All the steps I show you in the video are located at this repo in the README
👋 Novice alert!
I hope you find this video helpful, but I also want to point out I am at best a novice Docker user, so please be easy on me :-)
You may be aware GitHub offers a feature called GitHub Pages, which allows you to host your website for free.
There is a good chance you would like to build your Jekyll site locally to create, modify, or test the functionality before moving your site to production. Unfortunately, if you want to run Jekyll locally, you will have to install Ruby, Jekyll, and other dependencies.
Worse, if you use different versions of Jekyll, you may need different versions of Ruby on your computer. Getting all of that set up is a hassle and it is something I have struggled with over the last year.
You can use Docker containers to essentially package up a "local" development environment without having to install Ruby or Jekyll on your computer.
You do not need to install Ruby or Jekyll on your computer. Instead, they reside in the container
Using my method, you can use it with x86 or ARM chipsets (x86 being Intel and ARM being things like Apple Silicon)
Every Jekyll container can have its own version of Ruby and or Jekyll, making it easy to switch from one to another (for example, I use Ruby 3.0.3 and Jekyll 4.2.x for my podcast website and Ruby 2.7 with Jekyl 3.9.2 for my company website)
By using Microsoft’s Remote-Containers extension in VSC, the code you write remains on your computer and runs in the container. That means if you accidentally delete the container, you do not lose your files.

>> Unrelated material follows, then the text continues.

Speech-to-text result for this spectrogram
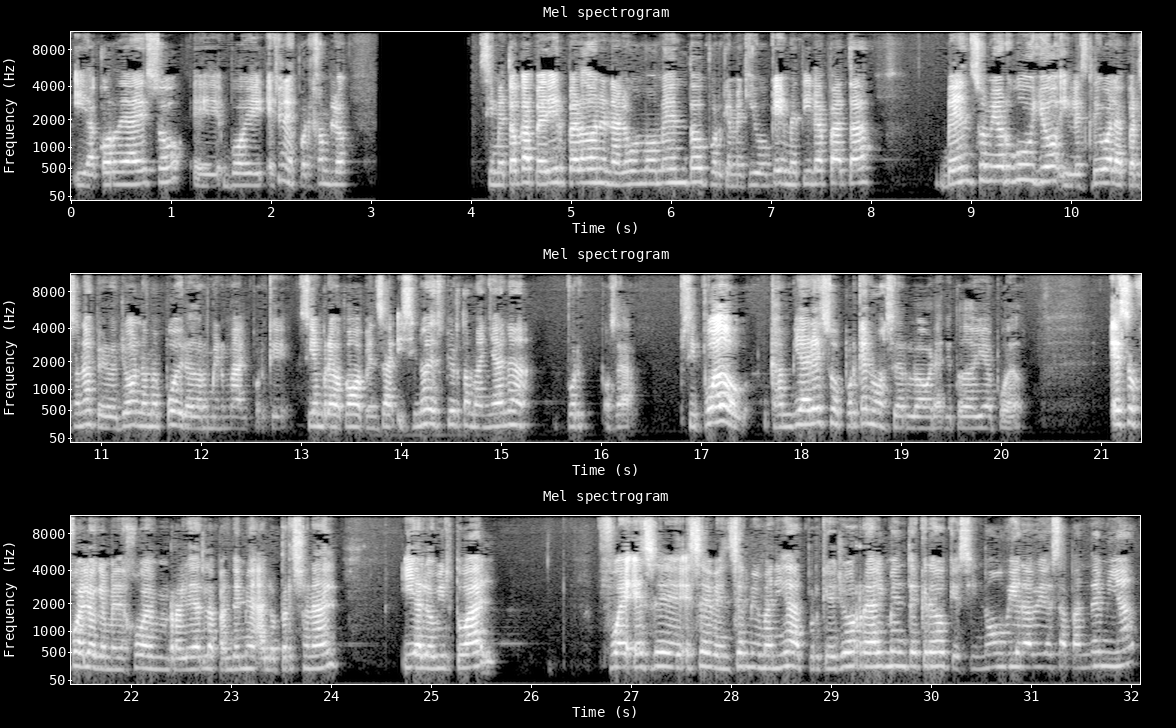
y acorde a eso eh, voy, por ejemplo, si me toca pedir perdón en algún momento porque me equivoqué y metí la pata, venzo mi orgullo y le escribo a la persona, pero yo no me puedo ir a dormir mal porque siempre me pongo a pensar, y si no despierto mañana, por, o sea, si puedo cambiar eso, ¿por qué no hacerlo ahora que todavía puedo? Eso fue lo que me dejó en realidad la pandemia a lo personal y a lo virtual. fue ese, ese vencer mi humanidad, porque yo realmente creo que si no hubiera habido esa pandemia,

While I cover these steps in the video, you will need the following to get started:
- A free Docker account, along with the Docker Desktop
- A free GitHub account
- A free copy of Visual Studio Code
- The following two free VSCode extensions: